WHAT THE EXERCISE ASKS:
Any pictures in the records below should be skipped; write out everything else exactly.

INFORMATION GIVEN:
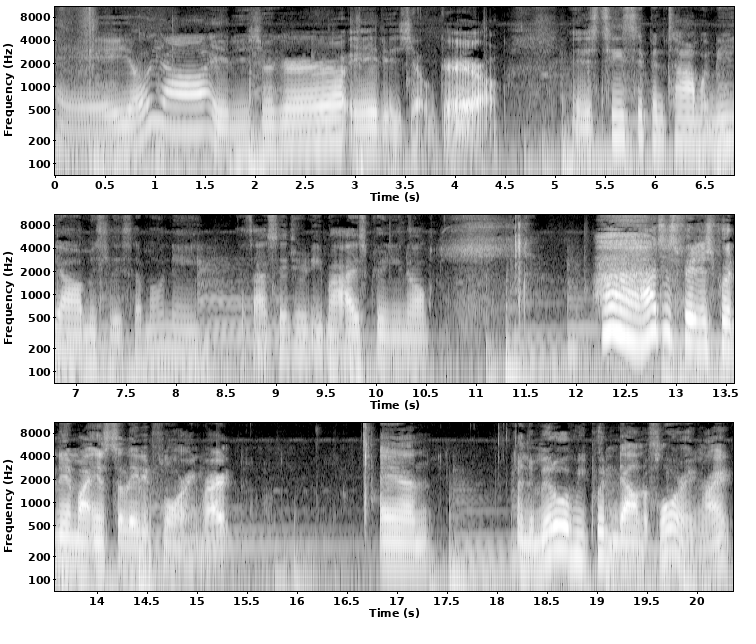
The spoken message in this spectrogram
Hey, yo, y'all. It is your girl. It is your girl. It is tea sipping time with me, y'all, Miss Lisa Monet. As I sit here and eat my ice cream, you know. I just finished putting in my insulated flooring, right? And in the middle of me putting down the flooring, right?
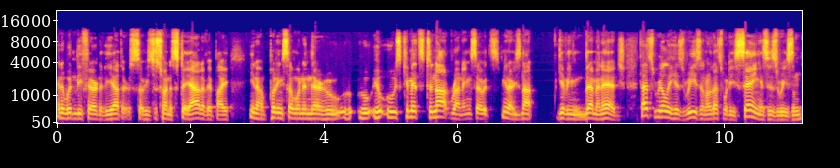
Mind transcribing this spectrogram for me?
and it wouldn't be fair to the others. So he's just trying to stay out of it by, you know, putting someone in there who, who who's commits to not running. So it's, you know, he's not giving them an edge. That's really his reason, or that's what he's saying is his reason.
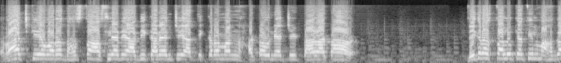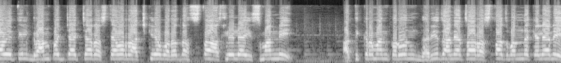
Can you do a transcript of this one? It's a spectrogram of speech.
राजकीय वरद हस्त असल्याने अधिकाऱ्यांचे अतिक्रमण हटवण्याची टाळाटाळ. दिग्रस तालुक्यातील महागाव येथील ग्रामपंचायतच्या रस्त्यावर राजकीय वरदहस्त असलेल्या इस्मांनी अतिक्रमण करून घरी जाण्याचा रस्ताच बंद केल्याने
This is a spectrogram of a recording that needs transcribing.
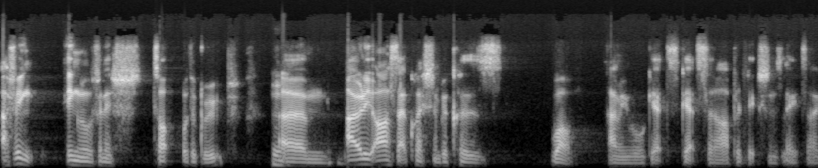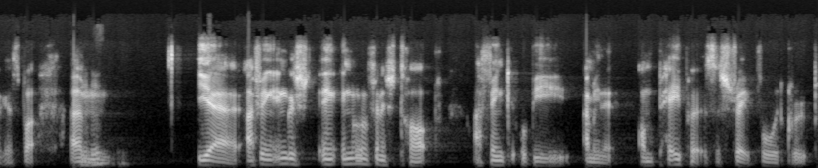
I think England will finish top of the group. Mm. Um, I only asked that question because, well, I mean, we'll get get to our predictions later, I guess. But um, mm-hmm. yeah, I think English England will finish top. I think it will be. I mean, it, on paper, it's a straightforward group,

ANSWER BOX:
The spoken message in this spectrogram
Hey, yo, y'all. It is your girl. It is your girl. It is tea sipping time with me, y'all, Miss Lisa Monet. As I sit here and eat my ice cream, you know. I just finished putting in my insulated flooring, right? And in the middle of me putting down the flooring, right?
Mind transcribing this spectrogram for me?
and it wouldn't be fair to the others. So he's just trying to stay out of it by, you know, putting someone in there who, who who's commits to not running. So it's, you know, he's not giving them an edge. That's really his reason, or that's what he's saying is his reason.
Can you do a transcript of this one? It's a spectrogram of speech.
राजकीय वरद हस्त असल्याने अधिकाऱ्यांचे अतिक्रमण हटवण्याची टाळाटाळ. दिग्रस तालुक्यातील महागाव येथील ग्रामपंचायतच्या रस्त्यावर राजकीय वरदहस्त असलेल्या इस्मांनी अतिक्रमण करून घरी जाण्याचा रस्ताच बंद केल्याने
This is a spectrogram of a recording that needs transcribing.
I think England will finish top of the group. Mm. Um, I only asked that question because, well, I mean, we'll get get to our predictions later, I guess. But um, mm-hmm. yeah, I think English England will finish top. I think it will be. I mean, it, on paper, it's a straightforward group,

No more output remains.